Having Multiple Notary Stamps - A Good Practice

While there are several states that do not specifically require the use of a notary stamp, most notaries find that a self-inking notary stamp is the easiest, cleanest, and most expeditious means of inscribing the mandated notary commission information onto a notarized document.

When using a notary stamp, a notary can be assured that all of the required information will be accurately and completely entered onto every document executed; nothing will be left out. A notary should consult the state governmental body that has jurisdiction over notaries in his state to learn what information is required on the notarized document so that he can specify what is needed when ordering his customized self-inking stamp.

It may be prudent when ordering your notary stamp to order one or two additional stamps at the same time. Each notary stamp must have the same exact information. Notaries who notarize out of their homes or offices may wish to keep one stamp on the premises and carry another stamp in their business cases for use when providing mobile notary services. And certainly notaries who provide notary services at their places of business may find it convenient to keep one notary stamp at the office and another to use for notary jobs performed outside of their place of employment.

Another consideration when deciding how many notary stamps to purchase is the difference in area provided on notary certificates. While most notary certificates will have ample space for the notary stamp, many documents leave little room for the placement of the notary stamp.

It is never acceptable for the stamped words from a notary self-inking stamp to overlap or occlude any part of the contents of a notarized document; having a notary stamp with a smaller surface area will help when the notary certificate has left only a small amount of space for the stamped words.

Purchasing multiple notary stamps and having them in multiple sizes is just sound practice and insures that the notary will be prepared for every eventuality. Notaries who have very active notary careers and whose stamps are constantly in use will always have an extra stamp when the ink on the first one runs dry.

Legal Disclaimer: The American Association of Notaries is committed to providing accurate and up-to-date information. However, it is important to note that the information provided on this page is for general informational purposes only and should not be relied upon as legal advice. We do not claim to be attorneys and do not guarantee the accuracy, completeness, or reliability of the information provided. It is your responsibility to know the appropriate notary laws governing your state. You should always seek the advice of a licensed attorney for any legal matters. In no event shall the American Association of Notaries, its employees, or contractors be liable to you for any claims, penalties, losses, damages, or expenses, howsoever arising, including, and without limitation, direct or indirect loss, or consequential loss, out of or in connection with the use of the information contained on any of the American Association of Notaries website pages. Notaries are advised to seek the advice of their state’s notary authorities or attorneys if they have legal questions. 

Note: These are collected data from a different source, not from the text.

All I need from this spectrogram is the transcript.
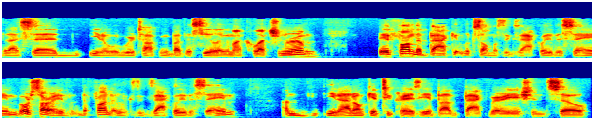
that I said, you know, when we were talking about the ceiling in my collection room. If on the back it looks almost exactly the same, or sorry, the front it looks exactly the same, I'm you know, I don't get too crazy about back variations. So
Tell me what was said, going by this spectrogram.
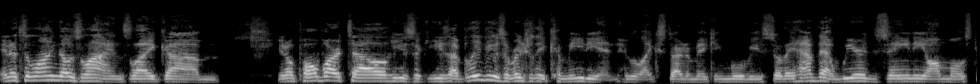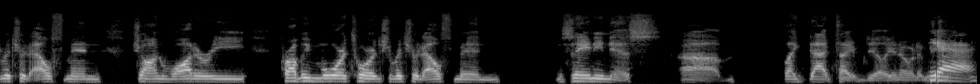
and it's along those lines. Like um, you know, Paul Bartel, he's a, he's I believe he was originally a comedian who like started making movies. So they have that weird zany, almost Richard Elfman, John Watery, probably more towards Richard Elfman zaniness, um, like that type deal. You know what I mean? Yeah,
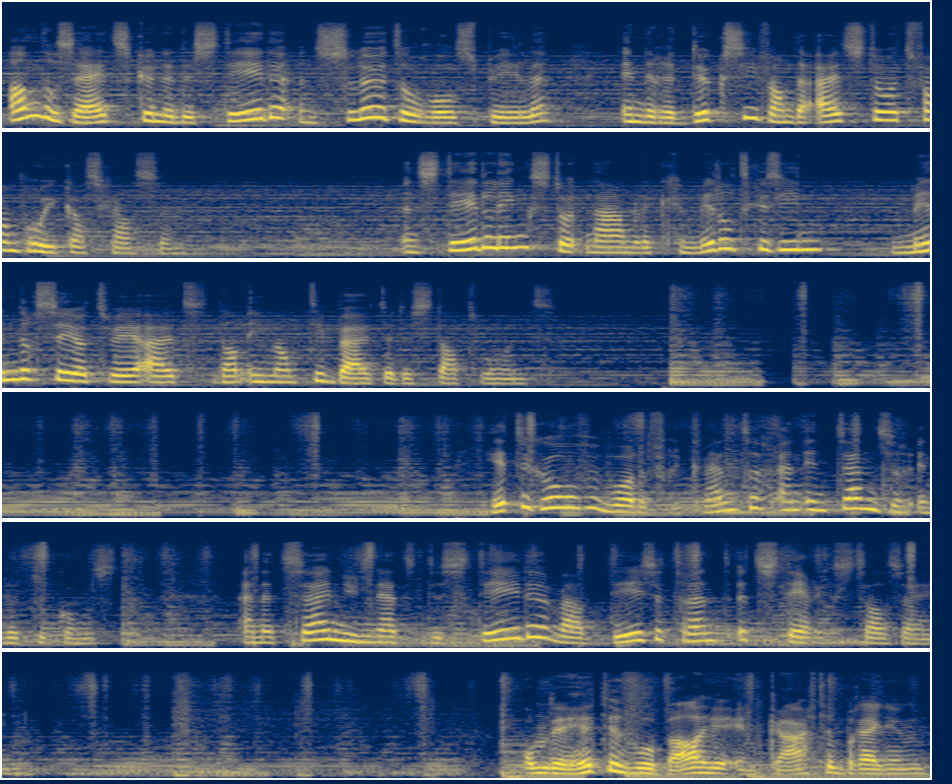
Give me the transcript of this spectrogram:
Anderzijds kunnen de steden een sleutelrol spelen in de reductie van de uitstoot van broeikasgassen. Een stedeling stoot namelijk gemiddeld gezien minder CO2 uit dan iemand die buiten de stad woont. Hittegolven worden frequenter en intenser in de toekomst. En het zijn nu net de steden waar deze trend het sterkst zal zijn. Om de hitte voor België in kaart te brengen,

Notary bonds and errors and omissions insurance policies provided by this insurance agency, American Association of Notaries, Inc., are underwritten by Western Surety Company, Universal Surety of America, or Surety Bonding Company of America, which are subsidiaries of CNA Surety.